▶ [DATA EXTRACT]:

......

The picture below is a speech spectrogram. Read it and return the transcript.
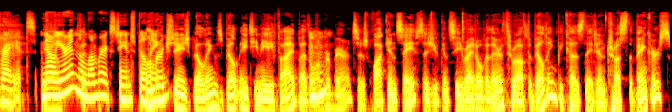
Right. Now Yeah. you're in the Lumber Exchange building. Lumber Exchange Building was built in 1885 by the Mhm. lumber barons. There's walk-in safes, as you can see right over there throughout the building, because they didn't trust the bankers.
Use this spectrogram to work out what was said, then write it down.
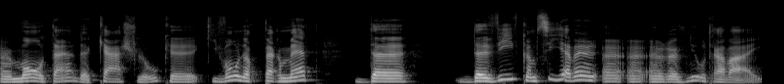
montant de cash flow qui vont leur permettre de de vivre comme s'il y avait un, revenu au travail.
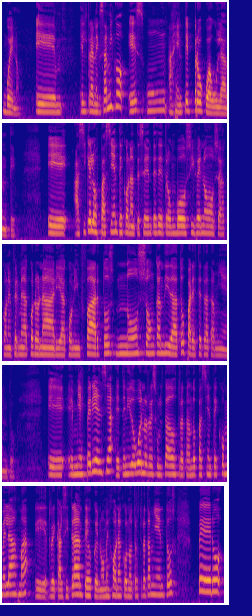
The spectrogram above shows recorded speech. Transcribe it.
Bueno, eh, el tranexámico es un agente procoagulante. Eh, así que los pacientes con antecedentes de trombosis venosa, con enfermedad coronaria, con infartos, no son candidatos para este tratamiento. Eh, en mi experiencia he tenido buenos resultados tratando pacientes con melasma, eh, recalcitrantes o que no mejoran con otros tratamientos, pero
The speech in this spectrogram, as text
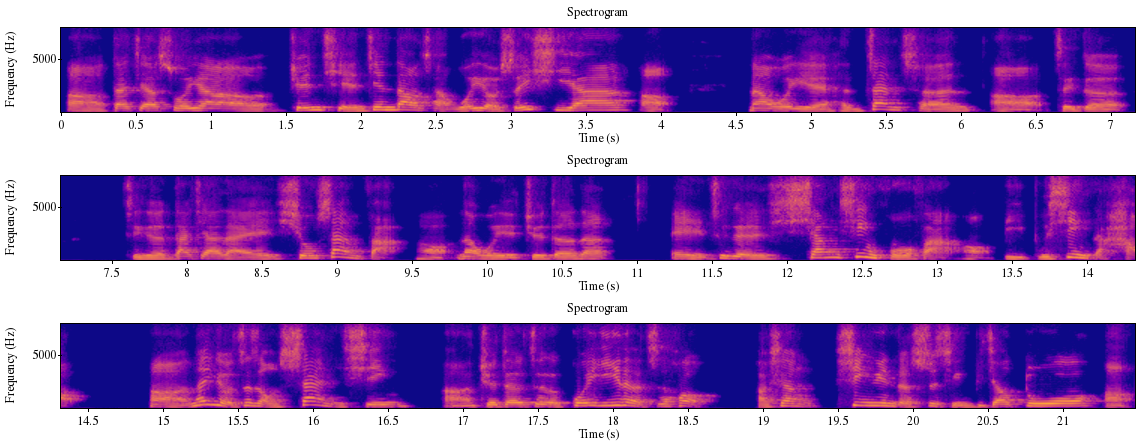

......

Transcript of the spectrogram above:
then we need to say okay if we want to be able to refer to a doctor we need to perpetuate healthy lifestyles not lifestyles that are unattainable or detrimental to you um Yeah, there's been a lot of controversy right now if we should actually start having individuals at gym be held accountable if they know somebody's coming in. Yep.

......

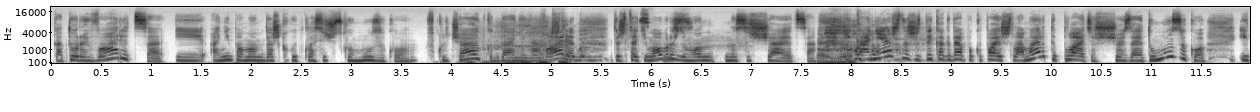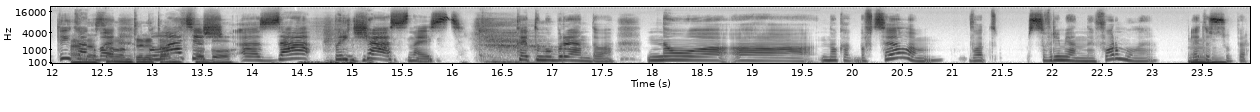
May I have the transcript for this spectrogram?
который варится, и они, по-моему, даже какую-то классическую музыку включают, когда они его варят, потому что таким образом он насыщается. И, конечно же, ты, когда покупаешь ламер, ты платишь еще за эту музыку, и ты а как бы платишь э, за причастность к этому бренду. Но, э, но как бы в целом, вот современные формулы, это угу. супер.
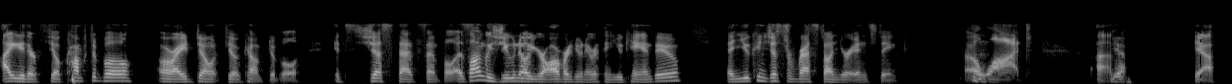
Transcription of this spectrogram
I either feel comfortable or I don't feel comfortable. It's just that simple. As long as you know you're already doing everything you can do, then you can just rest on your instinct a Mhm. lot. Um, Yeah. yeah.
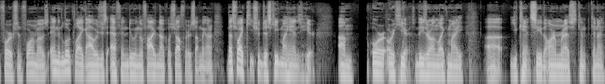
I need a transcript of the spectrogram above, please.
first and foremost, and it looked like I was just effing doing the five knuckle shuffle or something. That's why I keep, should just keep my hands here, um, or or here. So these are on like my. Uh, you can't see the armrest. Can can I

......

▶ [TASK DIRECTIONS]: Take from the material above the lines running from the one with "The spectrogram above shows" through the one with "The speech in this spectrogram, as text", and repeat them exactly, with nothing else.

▶ [WRITTEN RESPONSE]:
The spectrogram above shows recorded speech. Transcribe it.
Bueno, eh, el tranexámico es un agente procoagulante. Eh, así que los pacientes con antecedentes de trombosis venosa, con enfermedad coronaria, con infartos, no son candidatos para este tratamiento. Eh, en mi experiencia he tenido buenos resultados tratando pacientes con melasma, eh, recalcitrantes o que no mejoran con otros tratamientos, pero
The speech in this spectrogram, as text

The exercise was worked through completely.